Students who enroll in this clinic may count the credits towards the JD experiential learning requirement.
Required Class Component: Food Law and Policy: A Center for Health Law and Policy Innovation Seminar (2 fall credits). Some seats are reserved for clinical students. Students must enroll in this clinic before they are permitted to enroll in the required course.
Additional Co-/Pre-Requisites: None.
By Permission: No.
Add/Drop Deadline: September 4, 2013.
LLM Students: LLM students may apply to this clinic by submitting an application.
Placement Site: WilmerHale Legal Services Center (Jamaica Plain).
The Food Law and Policy Clinic of the Center for Health Law and Policy Innovation was established in 2010 to link Harvard Law students with opportunities to work with clients and communities on various food law and policy issues. The Clinic aims to increase access to healthy foods, prevent diet-related diseases such as obesity and type 2 diabetes, and assist small farmers and producers in participating in food markets.
Students in the Clinic have the opportunity to work on a range of federal, state, and local law and policy projects, such as: working with state and local food policy councils to identify and support policy changes to the food system; analyzing and recommending ways to increase access to healthy produce for low-income individuals and those living in areas with limited food access; identifying and eliminating legal and non-legal barriers inhibiting small producers from selling at farmers markets, grocery stores, restaurants, and farm-to-school or farm-to-institution programs; assessing food safety laws to inform regulatory changes that could increase economic opportunities for small producers; establishing and supporting rural farmers markets, including breaking down barriers to the use of SNAP (food stamps) and WIC Farmers Market Nutrition Program benefits at markets; and investigating best practices to promote healthy school environments, including improving the food options available in public schools, promoting better school health curricula, increasing the procurement of fresh, local foods for school meals, and creating more opportunities for school and community gardens.
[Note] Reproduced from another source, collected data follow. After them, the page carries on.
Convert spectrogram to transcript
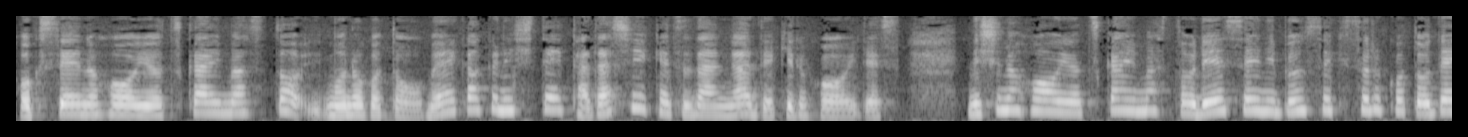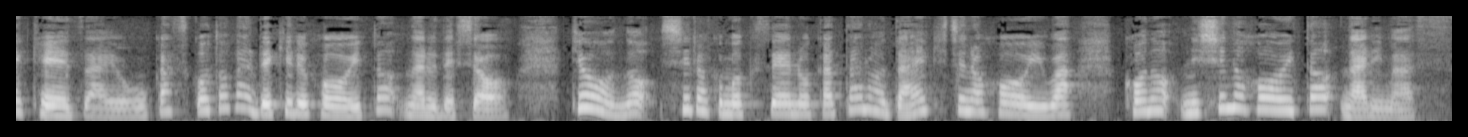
北西の方位を使いますと物事を明確にして正しい決断ができる方位です。西の方位を使いますと冷静に分析することで経済を動かすことができる方位となるでしょう。今日の白く木星の方の大吉の方位はこの西の方位となります。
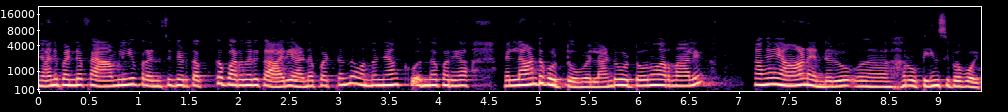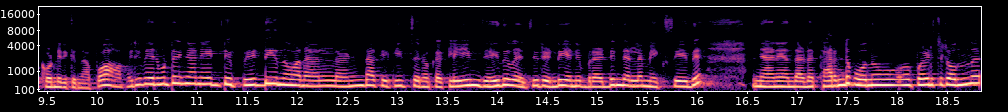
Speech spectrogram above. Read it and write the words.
ഞാനിപ്പോൾ എന്റെ ഫാമിലി ഫ്രണ്ട്സിന്റെ അടുത്തൊക്കെ പറഞ്ഞൊരു കാര്യമാണ്. പെട്ടെന്ന് വന്നാൽ ഞാൻ എന്താ പറയുക വല്ലാണ്ട് പൊട്ടും. വല്ലാണ്ട് പൊട്ടുമോ എന്ന് പറഞ്ഞാൽ അങ്ങനെയാണ് എന്റെ ഒരു റുട്ടീൻസ് ഇപ്പോൾ പോയിക്കൊണ്ടിരിക്കുന്നത്. അപ്പോൾ അവർ വരുമ്പോഴത്തേക്ക് ഞാൻ എഡി പെഡി എന്ന് പറഞ്ഞാൽ എല്ലാം ഉണ്ടാക്കി കിച്ചനൊക്കെ ക്ലീൻ ചെയ്ത് വെച്ചിട്ടുണ്ട്. ഇനി ബ്രെഡിന്റെ എല്ലാം മിക്സ് ചെയ്ത് ഞാൻ എന്താണ് കറണ്ട് പോന്നു പേടിച്ചിട്ട് ഒന്ന്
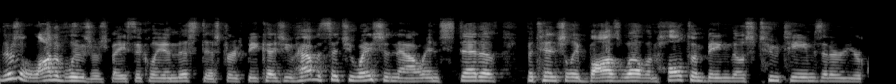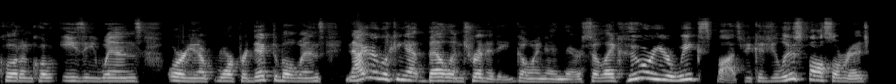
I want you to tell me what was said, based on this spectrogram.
there's a lot of losers basically in this district because you have a situation now instead of potentially Boswell and Haltom being those two teams that are your quote unquote easy wins or, you know, more predictable wins. Now you're looking at Bell and Trinity going in there. So, like, who are your weak spots? Because you lose Fossil Ridge.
Clinic projects will help students to hone a number of skills, including research and writing of legal and policy documents, reports, and training materials; statutory interpretation and drafting of legislation and regulations; conducting interviews and fact-finding with clients, stakeholders, and governmental agencies; and public speaking through conducting presentations and training. Clinic clients are located around the United States, and some students will have the opportunity to travel, as we work closely with partners in states such as Alabama, Arkansas, Mississippi, North Carolina, and Tennessee.